Two decades later, not much has changed. Western society and thinking has not reoriented itself any profound organizing principle, and its self-regarding cynicism has worsened, if anything. It often seems that we have reached a point where irony itself has disappeared: not due to us transcending it, but more because it has become reality itself. Many are predicting the death of fiction as reality takes its place. Again, Brexit provides an enlightening stage for this. But the question of whether it represents a paradigm shift or the end of an era is as blurry as the hyperbole which surrounds it. It may represent the end of the grand institution-building project which began with Maastricht, progressed through the single currency and culminated in the Lisbon Treaty. It may represent a new paradigm, the ‘paradigm of the narcissistic nation-state’, driven by voter dissatisfaction and opportunistic politicians across Europe.

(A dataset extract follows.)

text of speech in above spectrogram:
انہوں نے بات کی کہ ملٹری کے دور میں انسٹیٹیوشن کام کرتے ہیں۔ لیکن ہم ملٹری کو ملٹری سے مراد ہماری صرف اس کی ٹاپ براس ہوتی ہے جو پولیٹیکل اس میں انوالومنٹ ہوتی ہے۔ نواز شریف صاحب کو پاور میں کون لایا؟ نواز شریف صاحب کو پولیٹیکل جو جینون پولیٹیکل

Ultimately, it may represent nothing more than a continuation of old practices through a more attuned eye. In this case the shift takes place on the side of the observer, us, and our new methods of interpreting the world through media and communication. Dædalus, though a fascinating time-capsule of the post-1989 intellectual landscape, is out of its depth when it comes to new media. Are Twitter and Facebook reshaping how politics is conducted, or are they the logical outputs of a new type of politics? Much research still needs to be done on this, but whatever the answer, what seems evident is that these new tools have profoundly changed how we view political figures and global issues. Demands are more instantaneous and less reliant on ‘expert analysis’. This also means, of course, that there is more hostility towards discussions around ‘new paradigms’ and so on: this kind of topic is too slow, too wonkish, for social media.

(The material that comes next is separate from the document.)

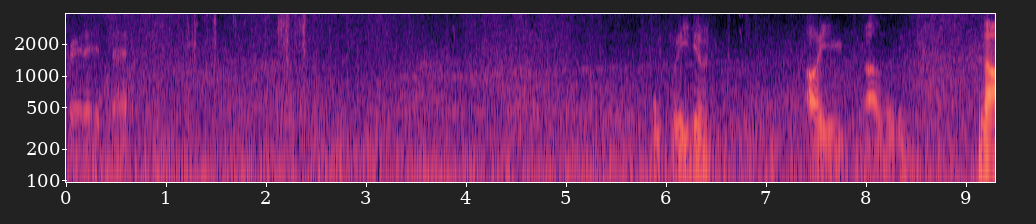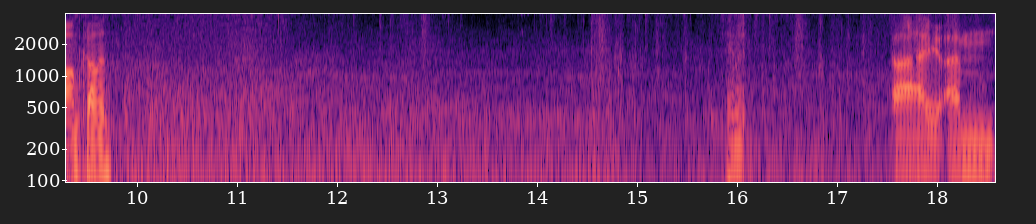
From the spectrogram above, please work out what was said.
great, I hit that. What are you doing? Oh, you uh, looting? No, I'm coming. Damn it. Uh, I, I'm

As an academic snapshot of a momentous time, Dædalus provides two major lessons which may help us to take a better perspective of historical moments. Firstly, the lack of a common myth, or paradigm, can only lead to (spiritual) crisis as citizens scramble to find the common reference points which can bind them together. This resonates largely with our own time, where Brussels and Europe run from financial crisis to migrant crisis to Brexit crisis in search of the next raison d’être. Secondly, as we try to place our current struggles in the march of time, we should recognize that it is human nature to exaggerate our own importance. As Stephen Graubard wrote in the preface to this volume, it is indeed an overworked cliché, but ‘we live in historic times’. We always have.